*Work order*:
Omit all pictures, then repeat the listing exactly.

-=-=-

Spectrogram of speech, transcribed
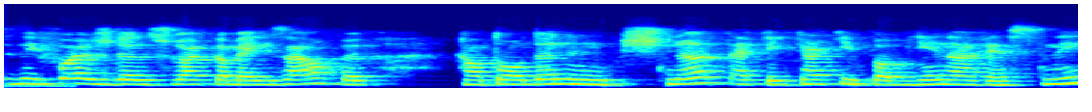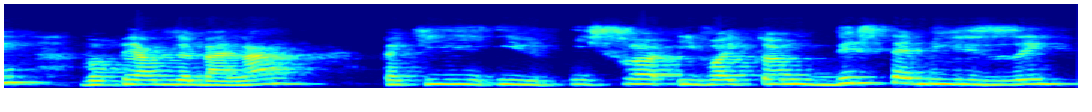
des fois, je donne souvent comme exemple, quand on donne une pichenote à quelqu'un qui est pas bien enraciné, va perdre le ballon. Fait qu'il il, sera, il va être comme déstabilisé.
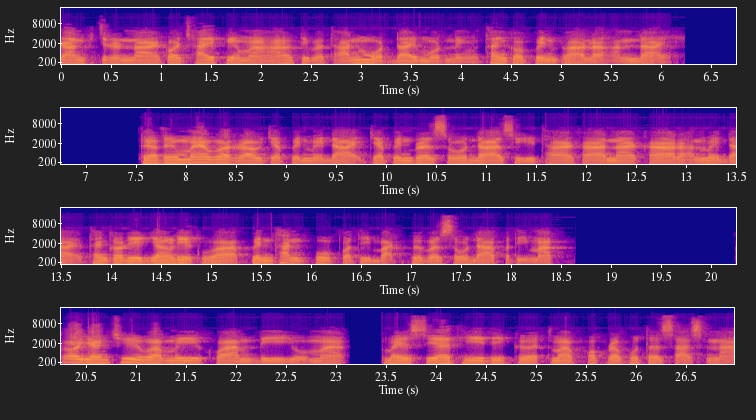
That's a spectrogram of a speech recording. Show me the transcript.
การพิจารณาก็ใช้เพียงมหาติปฐานหมดใดหมดหนึ่ง ท่านก็เป็นพระอรหันต์ได้ แต่ถึงแม้ว่าเราจะเป็นไม่ได้ จะเป็นพระโสดาสีทาคานาคารหันไม่ได้ ท่านก็เรียกยังเรียกว่าเป็นท่านผู้ปฏิบัติเพื่อพระโสดาปฏิมักก็ยังชื่อว่ามีความดีอยู่มาก ไม่เสียทีที่เกิดมาพบพระพุทธศาสนา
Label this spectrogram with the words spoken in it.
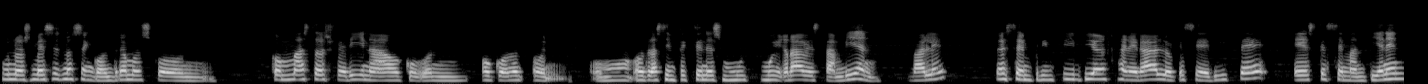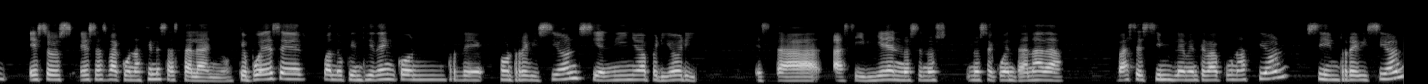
unos meses nos encontremos con, con mastosferina o con, o con, otras infecciones muy, muy, graves también, ¿vale? Entonces, en principio, en general, lo que se dice es que se mantienen esos, esas vacunaciones hasta el año, que puede ser cuando coinciden con, con revisión, si el niño a priori está así bien, no se, no se cuenta nada, va a ser simplemente vacunación sin revisión,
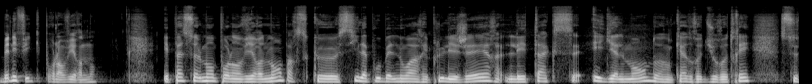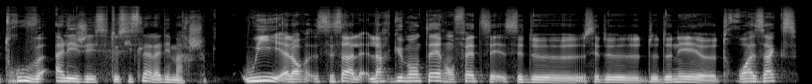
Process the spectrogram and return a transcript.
bénéfiques pour l'environnement. Et pas seulement pour l'environnement, parce que si la poubelle noire est plus légère, les taxes également, dans le cadre du retrait, se trouvent allégées. C'est aussi cela la démarche. Oui, alors c'est ça. L'argumentaire, en fait, c'est de, donner euh, trois axes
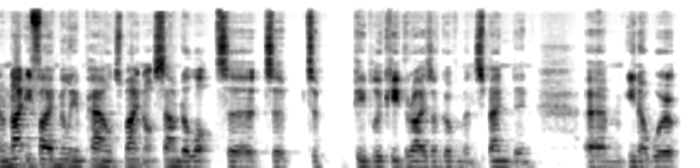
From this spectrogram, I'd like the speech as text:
now, ninety-five million pounds might not sound a lot to, to, to people who keep their eyes on government spending. Um, you know, we're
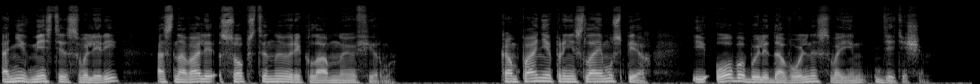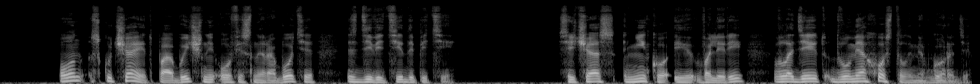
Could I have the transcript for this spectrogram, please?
они вместе с Валери основали собственную рекламную фирму. Компания принесла им успех, и оба были довольны своим детищем. Он скучает по обычной офисной работе с 9 до 5. Сейчас Нико и Валери владеют двумя хостелами в городе.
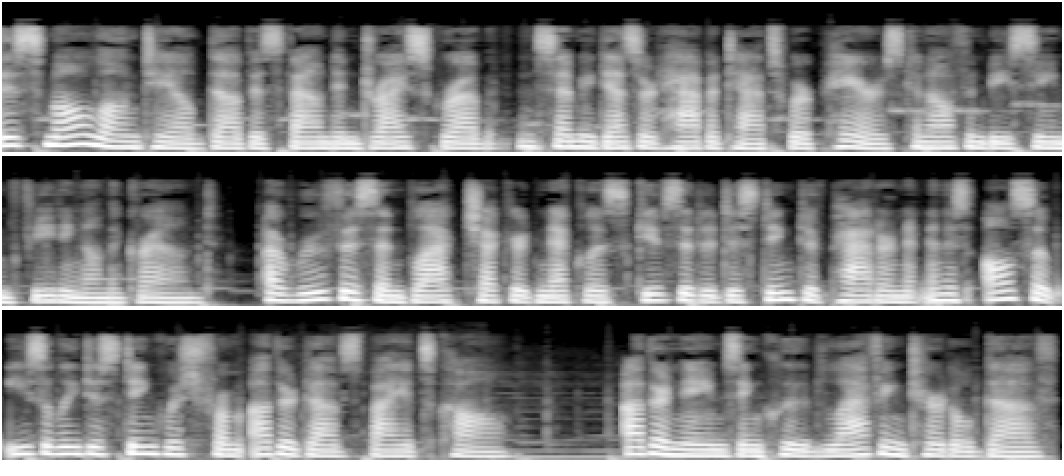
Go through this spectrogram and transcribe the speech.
This small long tailed dove is found in dry scrub and semi desert habitats where pairs can often be seen feeding on the ground. A rufous and black checkered necklace gives it a distinctive pattern and is also easily distinguished from other doves by its call. Other names include laughing turtle dove,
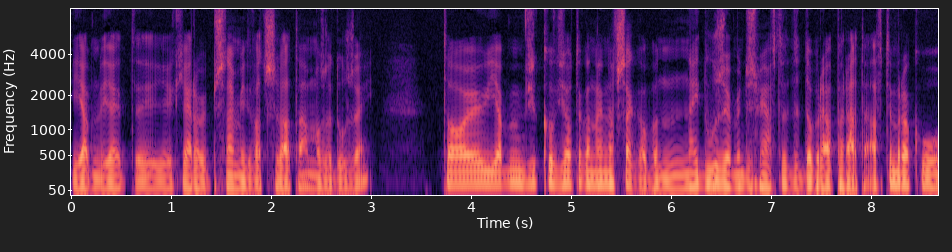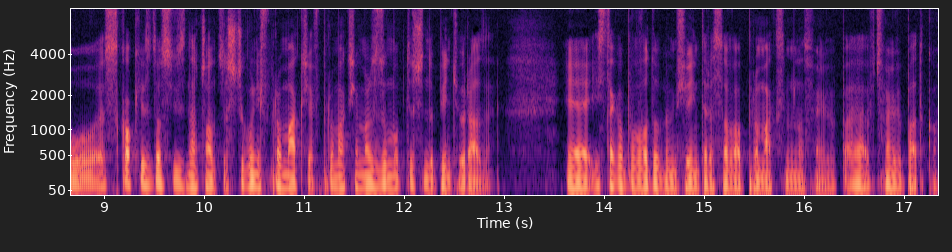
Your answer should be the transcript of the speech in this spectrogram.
ja, jak ja robię przynajmniej 2-3 lata, może dłużej, to ja bym wziął tego najnowszego, bo najdłużej będziesz miał wtedy dobre aparaty. A w tym roku skok jest dosyć znaczący, szczególnie w Promaxie. W Promaxie masz zoom optyczny do pięciu razy. E, I z tego powodu bym się interesował Promaxem na twoim, w Twoim wypadku.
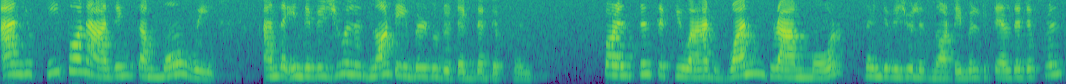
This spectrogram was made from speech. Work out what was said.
and you keep on adding some more weight and the individual is not able to detect the difference. For instance, if you add 1 gram more, the individual is not able to tell the difference.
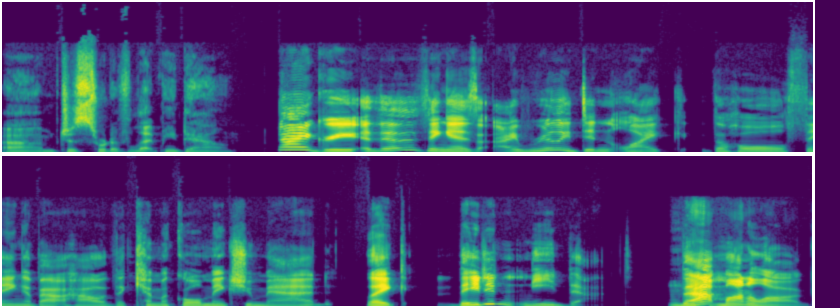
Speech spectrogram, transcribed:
um just sort of let me down. I agree. The other thing is, I really didn't like the whole thing about how the chemical makes you mad. Like, they didn't need that. Mhm. That monologue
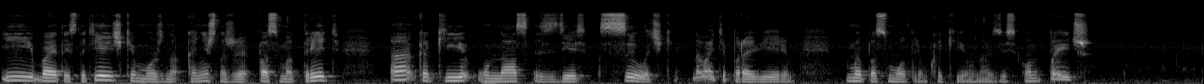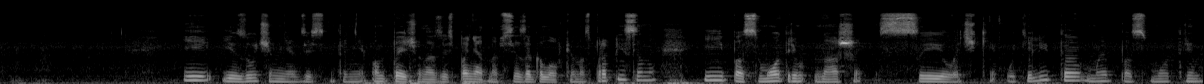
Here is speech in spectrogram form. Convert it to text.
И по этой статейке можно, конечно же, посмотреть, а какие у нас здесь ссылочки. Давайте проверим. Мы посмотрим, какие у нас здесь on-page. И изучим, нет, здесь это не on-page, у нас здесь, понятно, все заголовки у нас прописаны. И посмотрим наши ссылочки. Утилита мы посмотрим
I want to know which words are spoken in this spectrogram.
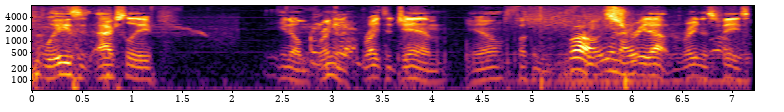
Blaze is actually, you know, bringing it right to Jam. You know, fucking Well, you know- straight out, right in his face.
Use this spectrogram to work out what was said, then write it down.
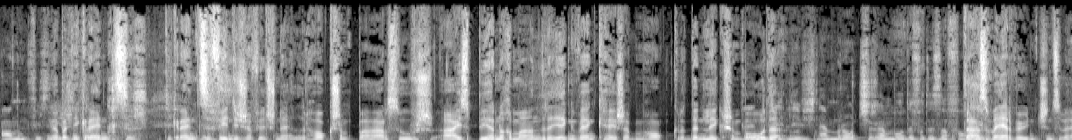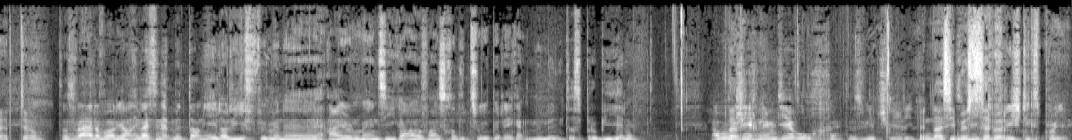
an und für sich Ja, aber die Grenzen, die Grenzen Das- findest du ja viel schneller. Hockst am Bar, saufst ein Bier nach dem anderen, irgendwann gehst du ab dem Hocker, dann liegst du am Dann Boden. liegst du neben Roger am Boden von der Safari. Das wäre wünschenswert, ja. Das wäre eine Variante. Ich weiß nicht, ob man Daniela Rief bei einem Ironman-Sieg weiss, kann dazu überregen Wir müssen das probieren. Aber wahrscheinlich nicht mehr diese Woche. Das wird schwierig. Nein, sie Das müssen ist ein Projekt.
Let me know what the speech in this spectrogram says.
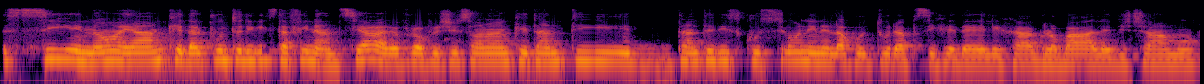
Sì, no, e anche dal punto di vista finanziario, proprio ci sono anche tanti, tante discussioni nella cultura psichedelica globale, diciamo,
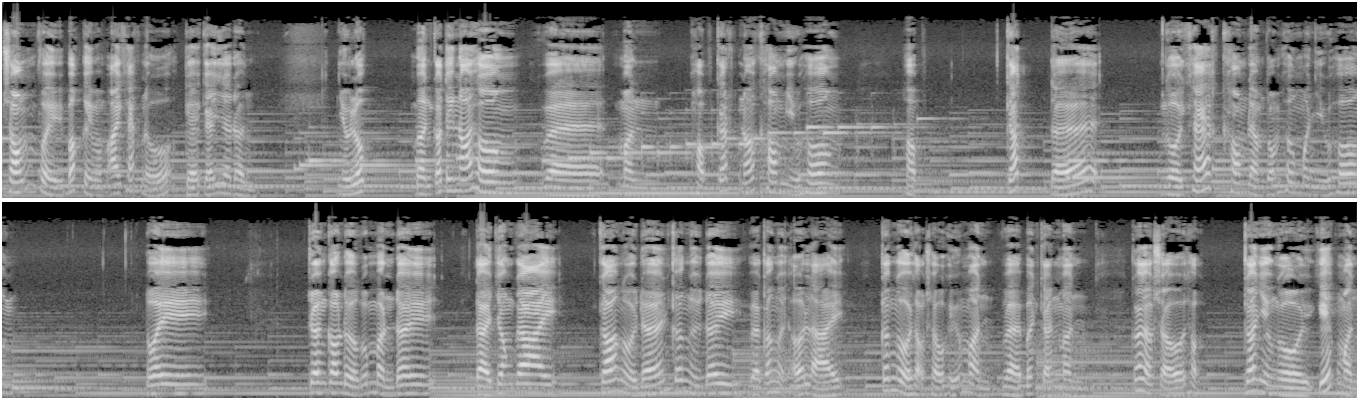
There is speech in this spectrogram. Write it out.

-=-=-

*Exercise answer*:
Spectrogram of speech, transcribed
des fois, je donne souvent comme exemple, quand on donne une pichenote à quelqu'un qui est pas bien enraciné, va perdre le ballon. Fait qu'il il, sera, il va être comme déstabilisé.
That's a spectrogram of a speech recording. Show me the transcript.
การพิจารณาก็ใช้เพียงมหาติปฐานหมดใดหมดหนึ่ง ท่านก็เป็นพระอรหันต์ได้ แต่ถึงแม้ว่าเราจะเป็นไม่ได้ จะเป็นพระโสดาสีทาคานาคารหันไม่ได้ ท่านก็เรียกยังเรียกว่าเป็นท่านผู้ปฏิบัติเพื่อพระโสดาปฏิมักก็ยังชื่อว่ามีความดีอยู่มาก ไม่เสียทีที่เกิดมาพบพระพุทธศาสนา
Label this spectrogram with the words spoken in it.
unos meses nos encontremos con, con mastosferina o con, o con, otras infecciones muy, muy, graves también, ¿vale? Entonces, en principio, en general, lo que se dice es que se mantienen esos, esas vacunaciones hasta el año, que puede ser cuando coinciden con, con revisión, si el niño a priori está así bien, no se, no se cuenta nada, va a ser simplemente vacunación sin revisión,
Process the spectrogram and return a transcript.
bénéfiques pour l'environnement. Et pas seulement pour l'environnement, parce que si la poubelle noire est plus légère, les taxes également, dans le cadre du retrait, se trouvent allégées. C'est aussi cela la démarche. Oui, alors c'est ça. L'argumentaire, en fait, c'est de, donner euh, trois axes
From this spectrogram, I'd like the speech as text:
now, ninety-five million pounds might not sound a lot to, to, to people who keep their eyes on government spending. Um, you know, we're
Could I have the transcript for this spectrogram, please?
они вместе с Валери основали собственную рекламную фирму. Компания принесла им успех, и оба были довольны своим детищем. Он скучает по обычной офисной работе с 9 до 5. Сейчас Нико и Валери владеют двумя хостелами в городе.
Go through this spectrogram and transcribe the speech.
This small long tailed dove is found in dry scrub and semi desert habitats where pairs can often be seen feeding on the ground. A rufous and black checkered necklace gives it a distinctive pattern and is also easily distinguished from other doves by its call. Other names include laughing turtle dove,
Your answer should be the transcript of the speech in this spectrogram.
ja, jak ja robię przynajmniej 2-3 lata, może dłużej, to ja bym wziął tego najnowszego, bo najdłużej będziesz miał wtedy dobre aparaty. A w tym roku skok jest dosyć znaczący, szczególnie w Promaxie. W Promaxie masz zoom optyczny do pięciu razy. E, I z tego powodu bym się interesował Promaxem na twoim, w Twoim wypadku.
This spectrogram was made from speech. Work out what was said.
and you keep on adding some more weight and the individual is not able to detect the difference. For instance, if you add 1 gram more, the individual is not able to tell the difference.
Speech spectrogram, transcribed:
um just sort of let me down. I agree. The other thing is, I really didn't like the whole thing about how the chemical makes you mad. Like, they didn't need that. Mhm. That monologue
Here is speech in spectrogram form. Convert it to text.
И по этой статейке можно, конечно же, посмотреть, а какие у нас здесь ссылочки. Давайте проверим. Мы посмотрим, какие у нас здесь on-page. И изучим, нет, здесь это не on-page, у нас здесь, понятно, все заголовки у нас прописаны. И посмотрим наши ссылочки. Утилита мы посмотрим
I want to know which words are spoken in this spectrogram.
Blaze is actually, you know, bringing it right to Jam. You know, fucking Well, you know- straight out, right in his face.
Use this spectrogram to work out what was said, then write it down.
an und für sich Ja, aber die Grenzen, die Grenzen Das- findest du ja viel schneller. Hockst am Bar, saufst ein Bier nach dem anderen, irgendwann gehst du ab dem Hocker, dann liegst du am Dann Boden. liegst du neben Roger am Boden von der Safari. Das wäre wünschenswert, ja. Das wäre eine Variante. Ich weiß nicht, ob man Daniela Rief bei einem Ironman-Sieg weiss, kann dazu überregen Wir müssen das probieren. Aber wahrscheinlich nicht mehr diese Woche. Das wird schwierig. Nein, sie Das müssen ist ein Projekt.
Let me know what the speech in this spectrogram says.
Sì, no, e anche dal punto di vista finanziario, proprio ci sono anche tanti, tante discussioni nella cultura psichedelica globale, diciamo,
There is speech in this spectrogram. Write it out.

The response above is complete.